◆ Task instructions ◆
Retype all entries exactly, skipping pictures.

◆ Records for processing ◆
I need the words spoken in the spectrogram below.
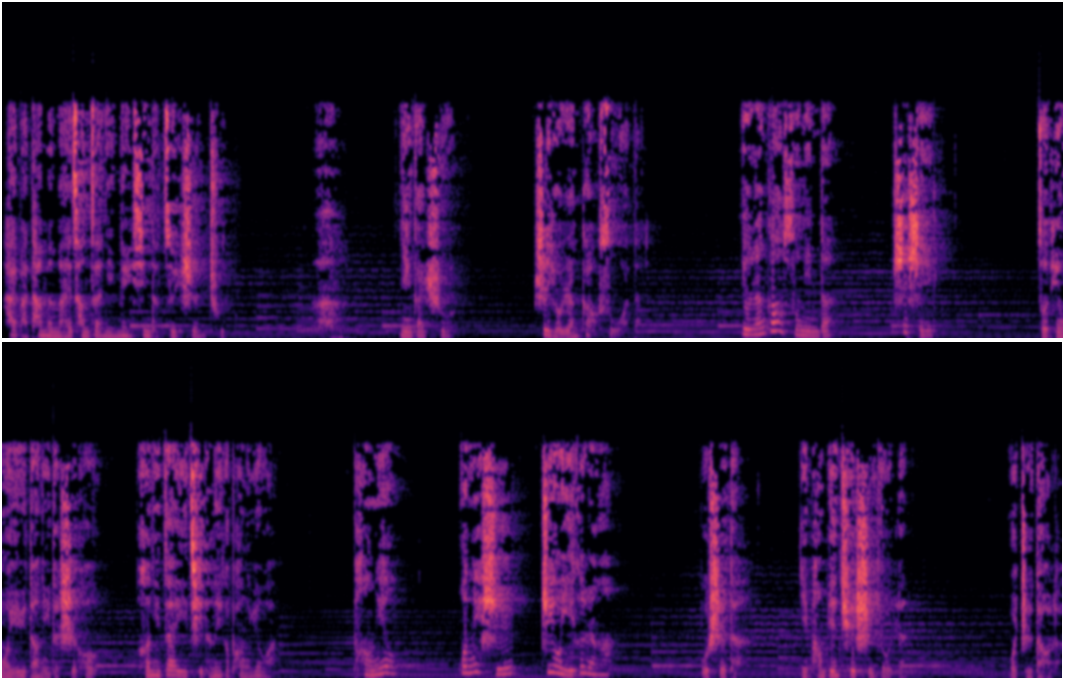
还把它们埋藏在你内心的最深处。应该说，是有人告诉我的。有人告诉您的，是谁？昨天我遇到你的时候，和你在一起的那个朋友啊。朋友，我那时只有一个人啊。不是的，你旁边确实有人。我知道了，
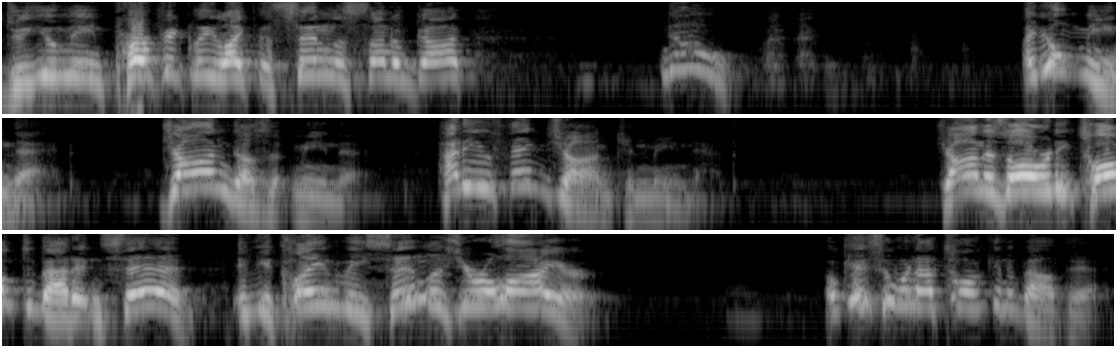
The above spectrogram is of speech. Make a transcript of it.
do you mean perfectly like the sinless Son of God? No. I don't mean that. John doesn't mean that. How do you think John can mean that? John has already talked about it and said, if you claim to be sinless, you're a liar. Okay, so we're not talking about that.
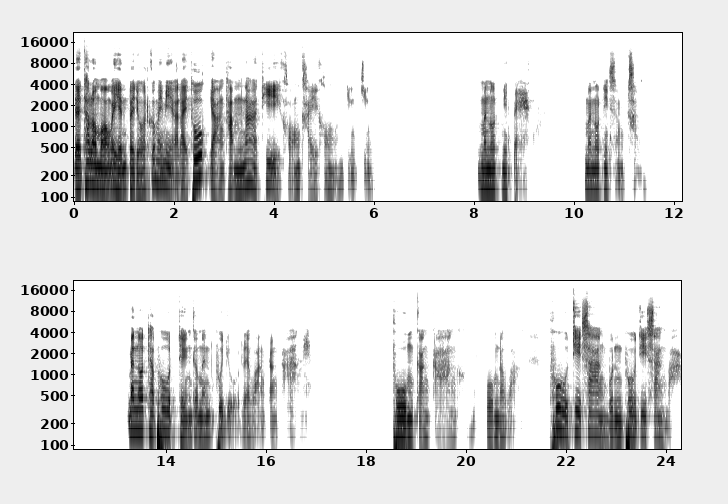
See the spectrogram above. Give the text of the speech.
แต่ถ้าเรามองไม่เห็นประโยชน์ก็ไม่มีอะไรทุกอย่างทำหน้าที่ของใครของจริง ๆ มนุษย์นี่แปลก มนุษย์นี่สำคัญ มนุษย์ถ้าพูดถึงก็เหมือนผู้อยู่ระหว่างกลางๆเนี่ยภูมิกลางๆภูมิระหว่าง ผู้ที่สร้างบุญผู้ที่สร้างบาป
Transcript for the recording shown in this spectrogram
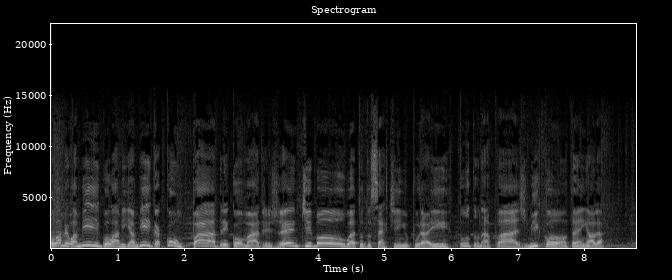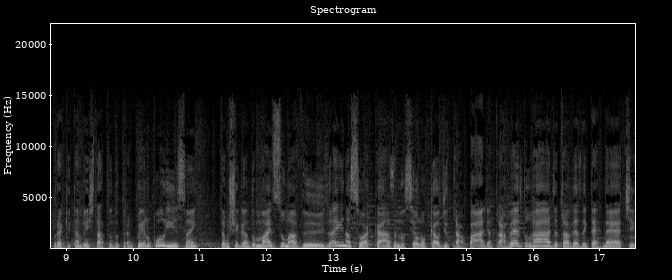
Olá, meu amigo, olá, minha amiga, compadre, comadre, gente boa, tudo certinho por aí? Tudo na paz? Me conta, hein? Olha, por aqui também está tudo tranquilo, por isso, hein? Estamos chegando mais uma vez aí na sua casa, no seu local de trabalho, através do rádio, através da internet,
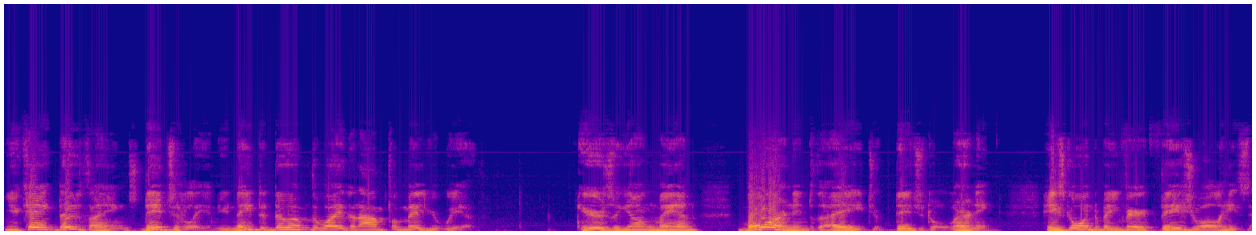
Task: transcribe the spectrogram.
you can't do things digitally and you need to do them the way that I'm familiar with. Here's a young man born into the age of digital learning. He's going to be very visual. He's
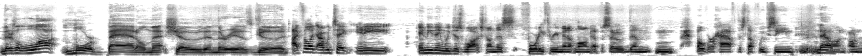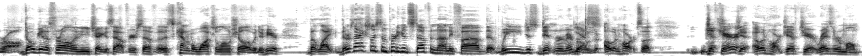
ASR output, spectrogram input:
there's a lot more bad on that show than there is good. I feel like I would take any anything we just watched on this 43 minute long episode than over half the stuff we've seen Now, on on Raw. don't get us wrong, and you check this out for yourself. It's kind of a watch along show like we do here. But like, there's actually some pretty good stuff in '95 that we just didn't remember. Yes. Owen Hart's uh, Jeff Jarrett. Owen Hart, Jeff Jarrett, Razor Ramon,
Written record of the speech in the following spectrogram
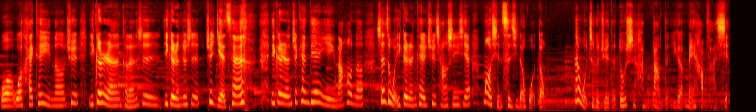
我我还可以呢，去一个人，可能是一个人就是去野餐，一个人去看电影。然后呢，甚至我一个人可以去尝试一些冒险刺激的活动，那我这个觉得都是很棒的一个美好发现。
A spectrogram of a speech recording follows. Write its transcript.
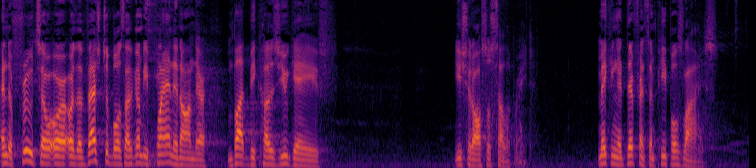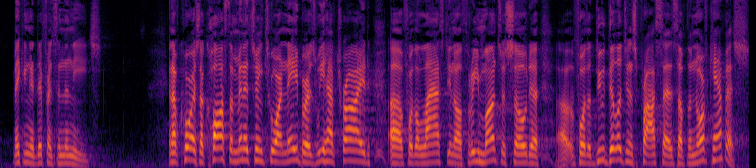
and the fruits or, or, or the vegetables that are going to be planted on there. But because you gave, you should also celebrate, making a difference in people's lives, making a difference in the needs. And of course, the cost of ministering to our neighbors, we have tried uh, for the last, you know, three months or so to, uh, for the due diligence process of the North Campus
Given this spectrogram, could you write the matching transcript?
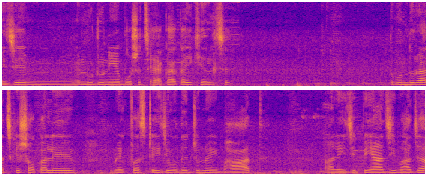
এই যে লুডো নিয়ে বসেছে, একা একাই খেলছে। তো বন্ধুরা, আজকে সকালে ব্রেকফাস্টে এই যে ওদের জন্য এই ভাত আর এই যে পেঁয়াজি ভাজা।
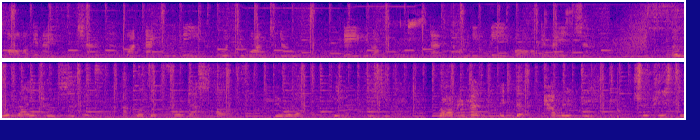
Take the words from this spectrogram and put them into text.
or organization, what activity would you want to do develop that community or organization? I would like to create a project focused on developing digital for people in the community to bridge the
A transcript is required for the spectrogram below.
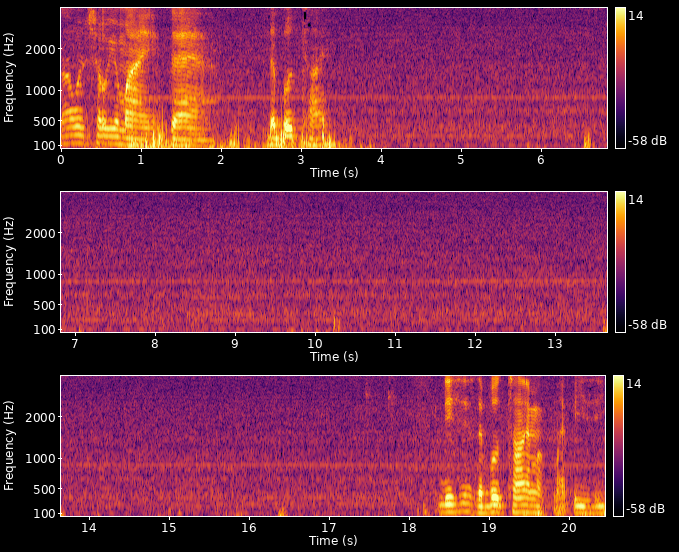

◆ Written response ◆
I need the words spoken in the spectrogram below.
还把它们埋藏在你内心的最深处。应该说，是有人告诉我的。有人告诉您的，是谁？昨天我遇到你的时候，和你在一起的那个朋友啊。朋友，我那时只有一个人啊。不是的，你旁边确实有人。我知道了，
The above spectrogram is of speech. Make a transcript of it.
do you mean perfectly like the sinless Son of God? No. I don't mean that. John doesn't mean that. How do you think John can mean that? John has already talked about it and said, if you claim to be sinless, you're a liar. Okay, so we're not talking about that.
See the spectrogram above. Give the text of the speech.
แต่ถ้าเรามองไม่เห็นประโยชน์ก็ไม่มีอะไรทุกอย่างทำหน้าที่ของใครของจริง ๆ มนุษย์นี่แปลก มนุษย์นี่สำคัญ มนุษย์ถ้าพูดถึงก็เหมือนผู้อยู่ระหว่างกลางๆเนี่ยภูมิกลางๆภูมิระหว่าง ผู้ที่สร้างบุญผู้ที่สร้างบาป
Transcript for the recording shown in this spectrogram
Olá, meu amigo, olá, minha amiga, compadre, comadre, gente boa, tudo certinho por aí? Tudo na paz? Me conta, hein? Olha, por aqui também está tudo tranquilo, por isso, hein? Estamos chegando mais uma vez aí na sua casa, no seu local de trabalho, através do rádio, através da internet,
Task: transcribe the spectrogram.
you can't do things digitally and you need to do them the way that I'm familiar with. Here's a young man born into the age of digital learning. He's going to be very visual. He's
ASR output, spectrogram input:
there's a lot more bad on that show than there is good. I feel like I would take any anything we just watched on this 43 minute long episode than over half the stuff we've seen Now, on on Raw. don't get us wrong, and you check this out for yourself. It's kind of a watch along show like we do here. But like, there's actually some pretty good stuff in '95 that we just didn't remember. Yes. Owen Hart's uh, Jeff Jarrett. Owen Hart, Jeff Jarrett, Razor Ramon,
Written record of the speech in the following spectrogram
我我还可以呢，去一个人，可能是一个人就是去野餐，一个人去看电影。然后呢，甚至我一个人可以去尝试一些冒险刺激的活动，那我这个觉得都是很棒的一个美好发现。
A spectrogram of a speech recording follows. Write its transcript.
and the fruits or, or, or the vegetables that are going to be planted on there. But because you gave, you should also celebrate, making a difference in people's lives, making a difference in the needs. And of course, the cost of ministering to our neighbors, we have tried uh, for the last, you know, three months or so to, uh, for the due diligence process of the North Campus
Given this spectrogram, could you write the matching transcript?
এই যে লুডো নিয়ে বসেছে, একা একাই খেলছে। তো বন্ধুরা, আজকে সকালে ব্রেকফাস্টে এই যে ওদের জন্য এই ভাত আর এই যে পেঁয়াজি ভাজা।
Take the words from this spectrogram and put them into text.
or organization, what activity would you want to do develop that community or organization? I would like to create a project focused on developing digital for people in the community to bridge the
A transcript is required for the spectrogram below.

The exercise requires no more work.